The rapid escalation in housing prices has disadvantaged millennials who started their working lives with wages that failed to meet housing affordability thresholds, but they are increasingly leveraging digital solutions to compete in tight markets.
A recent commentary noted that “millennials have aged into the housing market at the worst possible time.” Rising home prices and the persistent imbalance between supply and demand have frustrated millennials who typically lose bidding wars to older, wealthier buyers.
But not all is lost for the millennials. Historically low-interest rates imply that their monthly mortgage costs will be relatively affordable despite the higher purchase prices.
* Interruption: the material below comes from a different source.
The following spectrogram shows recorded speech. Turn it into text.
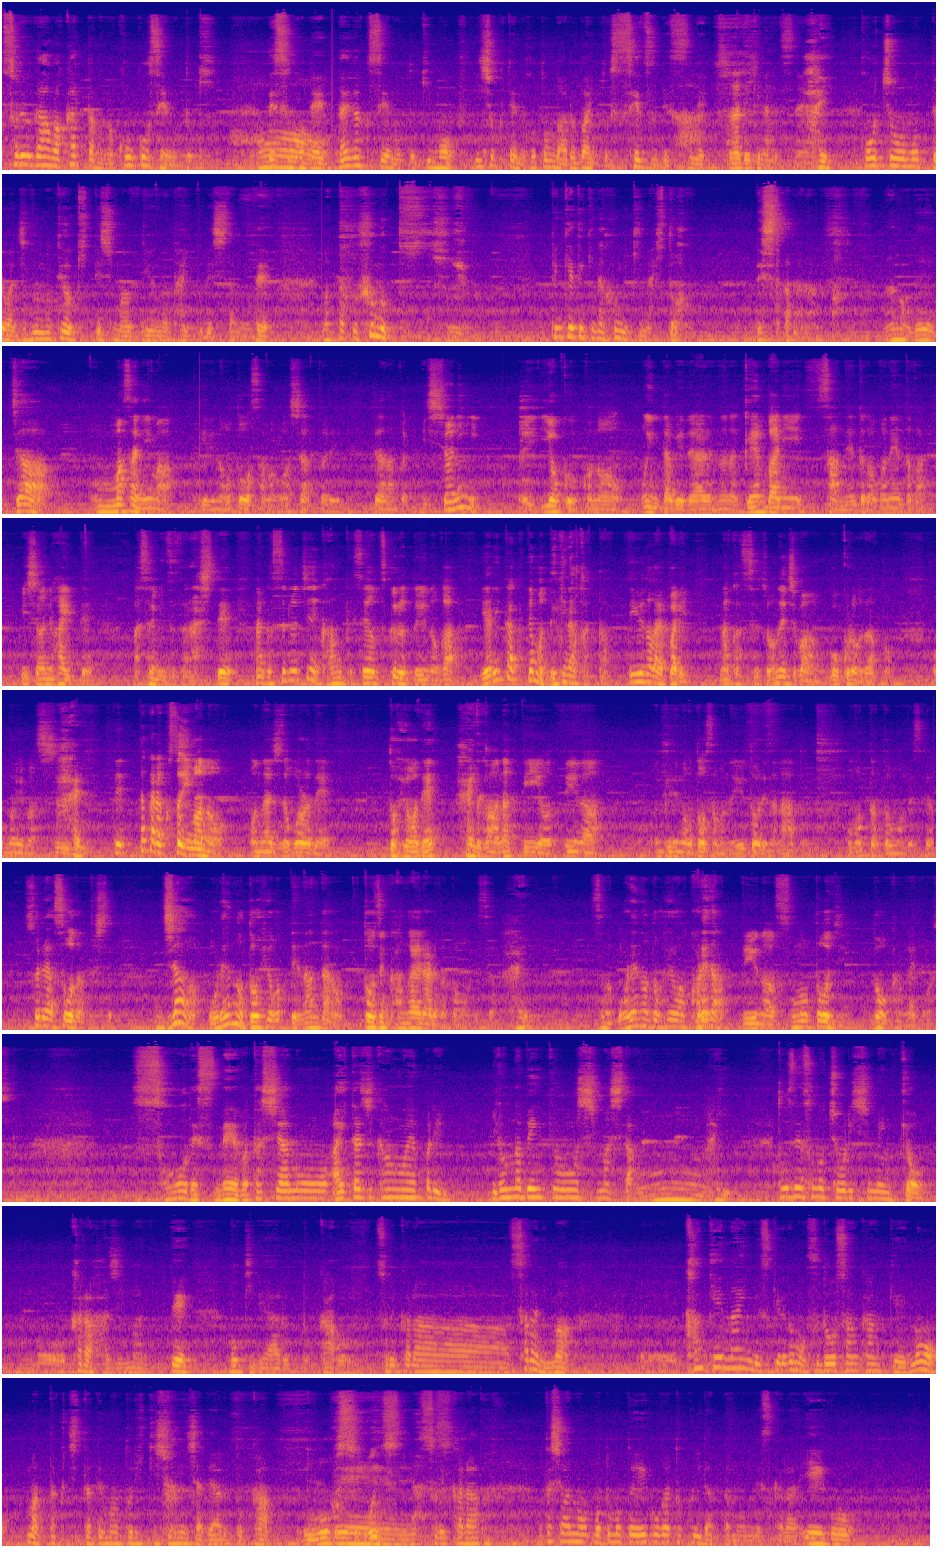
それが分かったのが高校生の時ですので大学生の時も飲食店でほとんどアルバイトせずですね。それはできないですね。はい、包丁を持っては自分の手を切ってしまうっていうようなタイプでしたので全く不向き典型的な不向きな人でした。なのでじゃあまさに今義理のお父様がおっしゃったりじゃあなんか一緒にえよくこのインタビューであるのは現場に3年とか5年とか一緒に入って汗水垂らしてなんかするうちに関係性を作るというのがやりたくてもできなかったっていうのがやっぱり中瀬社長の一番ご苦労だと思いますし、はい。でだからこそ今の同じところで土俵ではい。戦わなくていいよっていうのは義理のお父様の言う通りだなと思ったと思うんですけどそれはそうだとしてじゃあ俺の土俵ってなんだろう？当然考えられたと思うんですよ。はい。その俺の土俵はこれだっていうのはその当時どう考えてました？そうですね。私あの空いた時間はやっぱりいろんな勉強をしました、はい、当然その調理師免許から始まって簿記であるとかそれからさらにまあえー関係ないんですけれども不動産関係の、まあ、宅地建物取引主任者であるとかおおすごいですね。えー、それから私はあのもともと英語が得意だったもんですから英語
Unlike older cohorts, much of their mortgage payments will not be consumed by interest payments.
The digitization of the real estate sector, with the internet enabling digital marketplaces for listing homes, applying for mortgages, paying for services and more, has also benefitted millennials because they are more likely to readily adopt digital solutions.
An Ipsos survey last year for the Ontario Real Estate Association showed that 45 per cent of Ontarians reported their first step in homebuying was searching online for homes, and six per cent started by visiting online open houses. Only 14 per cent indicated they started by contacting a real estate agent.
The most consulted source for information was Realtor.ca, a web portal associated with the Canadian Real Estate Association, which recorded a whopping 516 million visits by 111 million visitors in 2021. But younger buyers are more likely than others to consult kijiji.ca and zillow.ca.
More real estate portals have recently emerged in Canada. For example, Zolo is a Canadian digital real estate platform that registered 165 million visits to its websites and more than 887 million page views. Zolo has 300,000 users every day and around 40 per cent of those visitors are between the ages of 18 and 34 years, while another 25 per cent are 35 to 44 years old.
Women homebuyers are adopting digital solutions at an increasing rate, too. Zolo reported that women outnumber men in daily visits to their portal, accounting for 53 per cent of the visits.
The pandemic has altered the locational priorities of homebuyers, including millennials. Buyers, in general, are searching for homes with more living space and backyards, while millennials, being cognizant of the increased opportunity to work from home, searched for dwellings in areas with fast and reliable internet. Almost one in four Ontario millennials expressed a preference for homes in places with better internet service compared to just nine per cent of those aged 55 years or older.
Furthermore, most older buyers indicated a preference for small cities and towns, whereas those aged 18 to 34 generally preferred suburban abodes. Ontarians said their search radius for new dwellings in 2021 expanded to 165 kilometres of their current residence, from just 36 kilometres in 2020.
The internet has also become the place to search for a realtor. Almost 88 per cent of those looking for information on an agent consulted social media or broker/franchise websites. But those 55 and older were much less likely to rely on digital platforms to find a realtor.
A 2017 survey by NAR revealed that 99 per cent of U.S. millennials used the internet to find homebuying information. This is twice the rate for baby boomers. The digital-first generation is comfortable searching for information, communicating and negotiating with service providers online. For example, millennials obtained twice as many mortgage quotes as baby boomers.
Technology will enable more competition among service providers and better choices for consumers. Millennials are technology native, so they should use it to compete in the real estate markets where odds are stacked against them.
Murtaza Haider Professor of Real Estate Management at Ryerson University
Stephen Moranis real estate industry veteran